During the past century, intellectual property (IP) law has expanded within and beyond national borders. The field of IP law was once a niche area concerning authors, inventors, and trademark owners. Today, IP law acts as a complex regime of instruments, institutions, and actors that negotiate overlapping, diverging, and occasionally competing public policies on a global scale. As IP continues to expand beyond borders, the instruments and tools utilised for its global protection rely on public international law as the common denominator and unifying frame. Intellectual Property Ordering Beyond Borders provides an evaluation of the most pertinent public international law questions raised by this multidimensional expansion. This comprehensive and far-reaching volume tackles problems such as generalist approaches under the law of treaties; custom and general principles; interfaces between IP and other normative orders, such as trade and investment; and interdisciplinary accounts from the economic, political, and social science perspectives. This title is also available as open access on Cambridge Core.
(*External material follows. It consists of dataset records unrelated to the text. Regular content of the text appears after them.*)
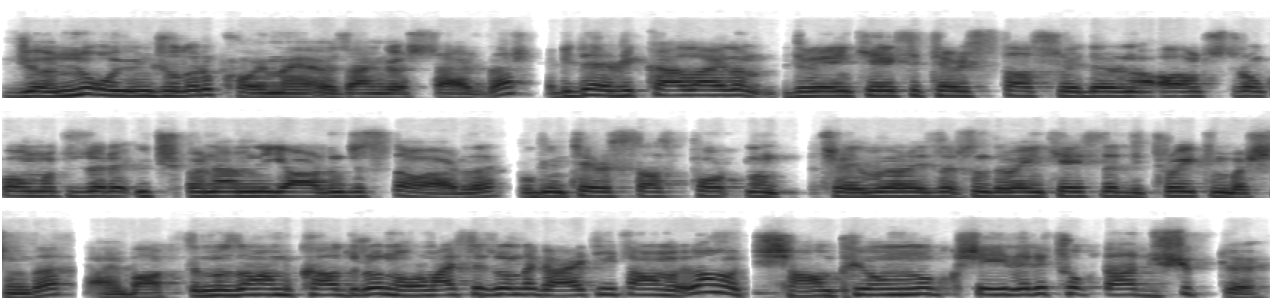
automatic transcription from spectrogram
yönlü oyuncuları koymaya özen gösterdiler. Bir de Rick Carlisle'ın Dwayne Casey, Terry Stotts ve Darren Armstrong olmak üzere 3 önemli yardımcısı da vardı vardı. Bugün Terry Stotts Portland, Trevor Arizers'ın, Dwayne Casey de Detroit'in başında. Yani baktığımız zaman bu kadro normal sezonda gayet iyi tamamlıyor ama şampiyonluk şeyleri çok daha düşüktü.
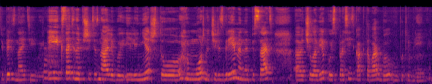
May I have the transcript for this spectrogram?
Теперь знаете и вы. И, кстати, напишите, знали вы или нет, что можно через время написать а, человеку и спросить, как товар был в употреблении.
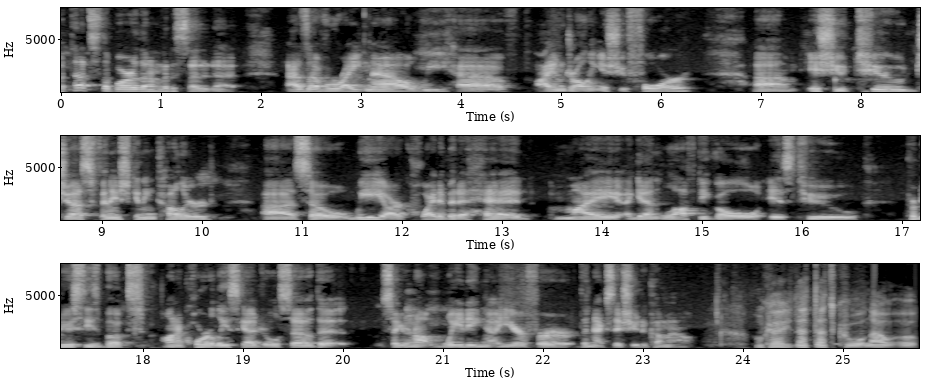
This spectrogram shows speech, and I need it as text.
but that's the bar that i'm going to set it at as of right now we have i am drawing issue four um, issue two just finished getting colored uh, so we are quite a bit ahead my again lofty goal is to produce these books on a quarterly schedule so that so you're not waiting a year for the next issue to come out. Okay, that that's cool. Now, uh,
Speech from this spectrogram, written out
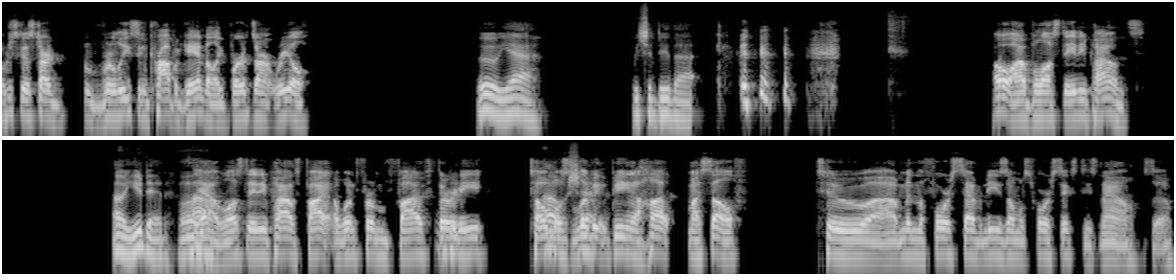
I'm just gonna start releasing propaganda like birds aren't real. Ooh, yeah. We should do that. oh, I've lost 80 pounds. Oh, you did. Oh, Wow. Yeah, I've lost 80 pounds. Five. I went from 530 to Oh, almost shit. living being a hut myself to uh, I'm in the 470s, almost 460s now. So,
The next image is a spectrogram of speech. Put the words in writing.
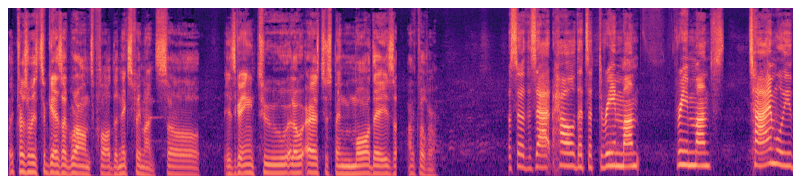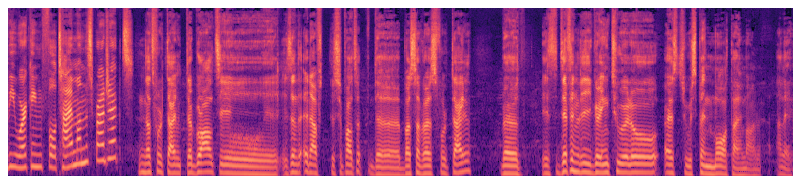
a Clojurists Together grant for the next three months. So it's going to allow us to spend more days on Clojure. So is that how? That's a three month, three months time. Will you be working full time on this project? Not full time. The grant isn't enough to support the both of us full time, but it's definitely going to allow us to spend more time on, on it.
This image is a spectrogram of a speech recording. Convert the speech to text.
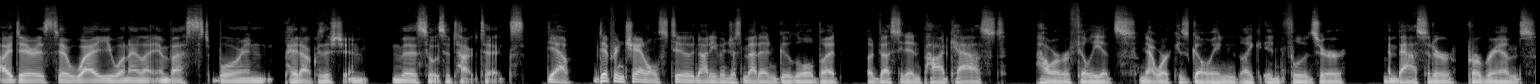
idea as to where you want to like invest more in paid acquisition, the sorts of tactics. Yeah. Different channels too, not even just Meta and Google, but investing in podcast, how our affiliates network is going, like influencer, ambassador programs,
There is no issue more central to a legal order than responsibility, and yet the dearth of contemporary theorizing on international responsibility law is worrying for the state of international law. The volume brings philosophers of the law of responsibility into dialogue with international responsibility law specialists. Its tripartite structure corresponds to the three main theoretical challenges in the contemporary practice of international responsibility law: the public and private nature of the international responsibility of public institutions; its collective and individual dimensions; and the place of fault therein. In each part, two international lawyers and two philosophers of responsibility law address the most pressing questions in the theory of international responsibility law. The volume closes with a comparative 'world tour' of the responsibility of public institutions in four different legal cultures and regions, identifying stepping-stones and stumbling blocks on the path towards a common law of international responsibility.
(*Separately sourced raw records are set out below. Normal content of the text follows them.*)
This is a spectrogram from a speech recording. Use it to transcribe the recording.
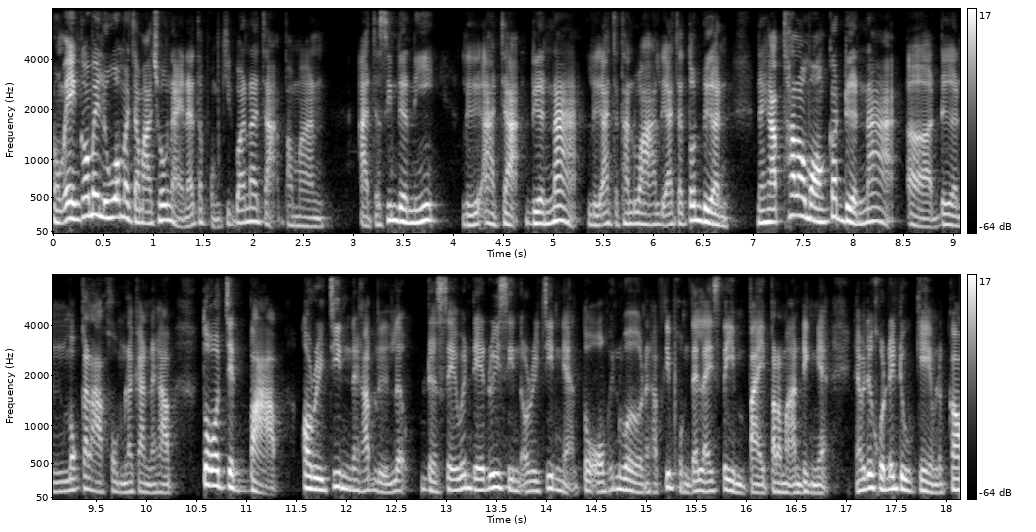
ผมเองก็ไม่รู้ว่ามันจะมาช่วงไหนนะ แต่ผมคิดว่าน่าจะประมาณอาจจะสิ้นเดือนนี้ หรืออาจจะเดือนหน้า หรืออาจจะธันวา หรืออาจจะต้นเดือนนะครับ ถ้าเรามองก็เดือนหน้าเเดือนมกราคมแล้วกันนะครับ ตัว 7 บาป Origin นะครับหรือ The Seven Deadly Sin Origin เนี่ยตัว Open World นะครับที่ผมได้ไลฟ์สตรีมไปประมาณดึงเนี่ยให้ทุกคนได้ดูเกมแล้วก็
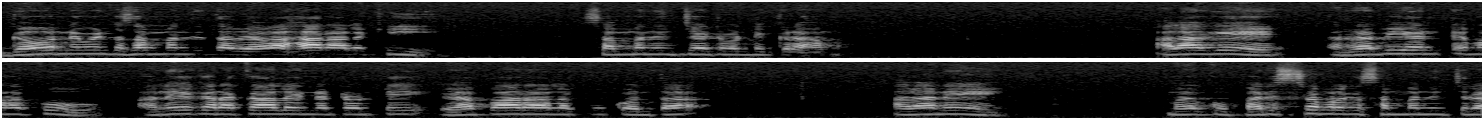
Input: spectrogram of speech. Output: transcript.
గవర్నమెంట్ సంబంధిత వ్యవహారాలకి సంబంధించేటువంటి గ్రహం అలాగే రవి అంటే మనకు అనేక రకాలైనటువంటి వ్యాపారాలకు కొంత అలానే మనకు పరిశ్రమలకు సంబంధించిన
Saving endangered species presents a critical and increasingly pressing challenge for conservation and sustainability movements, and is also matter of survival and livelihoods for the world's poorest and vulnerable communities. In 1973, a global Convention on International Trade in Endangered Species (CITES) was adopted to stem the extinction of many species. In 2015, as part of the Sustainable Development Goals (SDG 15) the United Nations called for urgent action to protect endangered species and their natural habitats. This volume focuses on the legal implementation of CITES to achieve the global SDGs. Activating interdisciplinary analysis and case studies across jurisdictions, the contributors analyse the potential for CITES to promote more sustainable development, proposing international and national regulatory innovations for implementing CITES. They consider recent innovations and key intervention points along flora and fauna value chains, advancing coherent recommendations to strengthen CITES implementation, including through the regulation of trade in endangered species globally and locally.